(YOUR ASSIGNMENT)
Lines before the one containing "Tell me what" are excluded; reproduce that line and all lines after it in the entries below, exactly.
==== INPUT DATA
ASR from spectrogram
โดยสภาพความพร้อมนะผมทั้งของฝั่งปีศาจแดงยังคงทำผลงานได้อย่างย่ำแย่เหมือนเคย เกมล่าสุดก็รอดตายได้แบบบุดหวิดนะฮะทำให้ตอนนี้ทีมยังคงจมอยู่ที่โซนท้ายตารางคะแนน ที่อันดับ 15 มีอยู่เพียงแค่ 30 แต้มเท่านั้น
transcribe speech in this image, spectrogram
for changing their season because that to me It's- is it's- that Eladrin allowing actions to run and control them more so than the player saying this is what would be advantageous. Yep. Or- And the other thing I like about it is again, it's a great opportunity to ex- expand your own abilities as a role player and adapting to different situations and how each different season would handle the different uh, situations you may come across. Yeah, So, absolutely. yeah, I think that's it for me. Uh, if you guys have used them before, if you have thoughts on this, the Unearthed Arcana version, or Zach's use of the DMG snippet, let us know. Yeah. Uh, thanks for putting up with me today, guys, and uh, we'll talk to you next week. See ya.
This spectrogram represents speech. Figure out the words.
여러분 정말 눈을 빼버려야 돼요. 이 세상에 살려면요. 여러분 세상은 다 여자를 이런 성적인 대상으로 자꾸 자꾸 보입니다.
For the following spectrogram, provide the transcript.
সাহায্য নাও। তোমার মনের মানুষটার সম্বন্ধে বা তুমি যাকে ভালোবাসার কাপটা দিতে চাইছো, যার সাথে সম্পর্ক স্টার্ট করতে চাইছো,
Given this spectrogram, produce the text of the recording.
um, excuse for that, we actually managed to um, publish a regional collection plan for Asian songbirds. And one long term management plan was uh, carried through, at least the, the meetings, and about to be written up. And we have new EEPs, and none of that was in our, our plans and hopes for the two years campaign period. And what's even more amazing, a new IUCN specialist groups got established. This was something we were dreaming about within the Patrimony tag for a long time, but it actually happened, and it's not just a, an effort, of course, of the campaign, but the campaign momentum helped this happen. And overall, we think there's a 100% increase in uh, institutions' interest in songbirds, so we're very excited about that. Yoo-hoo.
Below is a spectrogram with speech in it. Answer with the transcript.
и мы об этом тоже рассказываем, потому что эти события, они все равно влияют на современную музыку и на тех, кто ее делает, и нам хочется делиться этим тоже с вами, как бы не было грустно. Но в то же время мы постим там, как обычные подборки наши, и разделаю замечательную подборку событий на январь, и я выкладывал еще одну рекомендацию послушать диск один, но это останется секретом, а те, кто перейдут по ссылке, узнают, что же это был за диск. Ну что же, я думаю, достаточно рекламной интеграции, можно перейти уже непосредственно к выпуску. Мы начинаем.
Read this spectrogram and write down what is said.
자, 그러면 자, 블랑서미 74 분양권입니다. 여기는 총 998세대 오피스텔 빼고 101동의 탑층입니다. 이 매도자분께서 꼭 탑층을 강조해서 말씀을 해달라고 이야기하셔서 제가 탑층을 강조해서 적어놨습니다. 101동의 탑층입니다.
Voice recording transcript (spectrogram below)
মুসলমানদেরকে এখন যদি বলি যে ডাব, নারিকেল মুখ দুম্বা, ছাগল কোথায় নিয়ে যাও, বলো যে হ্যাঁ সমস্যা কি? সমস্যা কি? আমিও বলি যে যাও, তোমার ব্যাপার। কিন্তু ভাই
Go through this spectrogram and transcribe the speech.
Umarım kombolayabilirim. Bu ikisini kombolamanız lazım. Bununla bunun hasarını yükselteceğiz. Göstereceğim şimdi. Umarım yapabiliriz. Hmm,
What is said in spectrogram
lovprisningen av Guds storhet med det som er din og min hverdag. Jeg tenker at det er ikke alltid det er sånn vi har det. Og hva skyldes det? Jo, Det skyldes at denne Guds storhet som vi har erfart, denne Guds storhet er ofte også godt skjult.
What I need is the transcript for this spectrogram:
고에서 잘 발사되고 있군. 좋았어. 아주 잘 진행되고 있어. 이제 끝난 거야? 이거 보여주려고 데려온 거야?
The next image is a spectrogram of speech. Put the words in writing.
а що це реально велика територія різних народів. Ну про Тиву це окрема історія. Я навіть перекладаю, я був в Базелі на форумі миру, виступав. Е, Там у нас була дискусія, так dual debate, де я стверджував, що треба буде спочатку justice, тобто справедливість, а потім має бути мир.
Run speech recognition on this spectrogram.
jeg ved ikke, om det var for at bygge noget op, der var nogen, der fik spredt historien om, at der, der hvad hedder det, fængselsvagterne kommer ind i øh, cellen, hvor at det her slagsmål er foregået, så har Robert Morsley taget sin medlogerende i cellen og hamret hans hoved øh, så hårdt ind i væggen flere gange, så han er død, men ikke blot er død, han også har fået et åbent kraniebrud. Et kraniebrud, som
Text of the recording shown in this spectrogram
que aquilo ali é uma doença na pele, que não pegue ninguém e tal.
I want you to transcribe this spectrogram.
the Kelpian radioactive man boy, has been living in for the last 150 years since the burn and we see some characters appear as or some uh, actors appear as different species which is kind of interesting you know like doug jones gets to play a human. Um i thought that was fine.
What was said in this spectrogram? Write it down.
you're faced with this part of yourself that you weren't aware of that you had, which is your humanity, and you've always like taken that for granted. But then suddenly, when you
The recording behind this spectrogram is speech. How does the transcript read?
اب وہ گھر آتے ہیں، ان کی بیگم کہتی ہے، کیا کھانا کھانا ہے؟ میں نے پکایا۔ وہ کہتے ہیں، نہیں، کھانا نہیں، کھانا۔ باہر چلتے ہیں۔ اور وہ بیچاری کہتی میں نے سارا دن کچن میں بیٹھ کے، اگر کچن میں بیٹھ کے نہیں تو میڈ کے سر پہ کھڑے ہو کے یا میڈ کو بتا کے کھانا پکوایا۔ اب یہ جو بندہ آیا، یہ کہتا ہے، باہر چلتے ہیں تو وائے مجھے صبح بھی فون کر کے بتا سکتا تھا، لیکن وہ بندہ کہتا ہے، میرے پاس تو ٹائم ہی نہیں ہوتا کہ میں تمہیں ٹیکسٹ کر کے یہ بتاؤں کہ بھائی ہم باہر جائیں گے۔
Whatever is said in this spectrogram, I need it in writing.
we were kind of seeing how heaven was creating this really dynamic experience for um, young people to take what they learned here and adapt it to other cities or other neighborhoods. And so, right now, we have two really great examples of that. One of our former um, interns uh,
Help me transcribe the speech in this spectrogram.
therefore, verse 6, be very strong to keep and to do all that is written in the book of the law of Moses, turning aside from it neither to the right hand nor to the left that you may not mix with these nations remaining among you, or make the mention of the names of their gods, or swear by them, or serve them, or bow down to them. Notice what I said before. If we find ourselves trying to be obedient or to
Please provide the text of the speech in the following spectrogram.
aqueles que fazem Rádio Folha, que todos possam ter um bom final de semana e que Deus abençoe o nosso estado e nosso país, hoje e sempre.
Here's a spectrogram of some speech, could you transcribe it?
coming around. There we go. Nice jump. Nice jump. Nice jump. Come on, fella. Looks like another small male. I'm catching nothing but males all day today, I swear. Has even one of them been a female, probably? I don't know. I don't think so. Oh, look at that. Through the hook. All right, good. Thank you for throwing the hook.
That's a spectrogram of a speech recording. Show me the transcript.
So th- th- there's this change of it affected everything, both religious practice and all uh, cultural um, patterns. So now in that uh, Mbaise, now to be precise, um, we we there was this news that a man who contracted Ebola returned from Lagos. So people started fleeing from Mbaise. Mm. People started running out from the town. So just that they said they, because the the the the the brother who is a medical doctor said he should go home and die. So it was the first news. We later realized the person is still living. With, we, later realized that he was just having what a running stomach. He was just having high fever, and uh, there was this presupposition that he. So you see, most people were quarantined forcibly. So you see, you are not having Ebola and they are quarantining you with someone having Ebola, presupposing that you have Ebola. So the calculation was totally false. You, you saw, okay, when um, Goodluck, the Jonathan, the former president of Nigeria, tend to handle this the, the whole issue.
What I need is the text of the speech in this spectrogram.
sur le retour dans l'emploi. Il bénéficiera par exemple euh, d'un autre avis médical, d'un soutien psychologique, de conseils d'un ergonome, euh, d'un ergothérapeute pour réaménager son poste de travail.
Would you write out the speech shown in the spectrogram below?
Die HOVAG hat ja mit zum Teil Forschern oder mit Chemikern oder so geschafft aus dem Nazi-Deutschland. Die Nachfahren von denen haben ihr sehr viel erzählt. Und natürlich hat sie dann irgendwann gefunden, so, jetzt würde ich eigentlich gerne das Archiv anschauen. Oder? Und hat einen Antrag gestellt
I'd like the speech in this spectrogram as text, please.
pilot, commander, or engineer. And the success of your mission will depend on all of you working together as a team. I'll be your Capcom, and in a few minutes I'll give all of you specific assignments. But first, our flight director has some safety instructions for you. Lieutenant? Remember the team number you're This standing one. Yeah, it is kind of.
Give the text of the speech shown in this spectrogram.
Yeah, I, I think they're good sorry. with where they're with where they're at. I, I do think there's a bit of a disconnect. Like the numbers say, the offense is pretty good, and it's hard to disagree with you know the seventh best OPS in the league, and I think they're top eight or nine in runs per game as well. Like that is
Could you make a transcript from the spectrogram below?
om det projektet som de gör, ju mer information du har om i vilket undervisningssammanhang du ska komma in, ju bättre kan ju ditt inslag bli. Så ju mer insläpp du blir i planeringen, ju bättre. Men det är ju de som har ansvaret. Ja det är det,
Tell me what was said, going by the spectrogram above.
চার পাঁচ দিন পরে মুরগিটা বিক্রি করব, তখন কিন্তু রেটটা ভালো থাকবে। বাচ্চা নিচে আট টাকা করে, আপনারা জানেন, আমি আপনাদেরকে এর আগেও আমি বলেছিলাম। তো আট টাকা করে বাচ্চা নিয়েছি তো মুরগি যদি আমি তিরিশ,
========
(OUTPUT)
Tell me what was said, going by the spectrogram above.
চার পাঁচ দিন পরে মুরগিটা বিক্রি করব, তখন কিন্তু রেটটা ভালো থাকবে। বাচ্চা নিচে আট টাকা করে, আপনারা জানেন, আমি আপনাদেরকে এর আগেও আমি বলেছিলাম। তো আট টাকা করে বাচ্চা নিয়েছি তো মুরগি যদি আমি তিরিশ,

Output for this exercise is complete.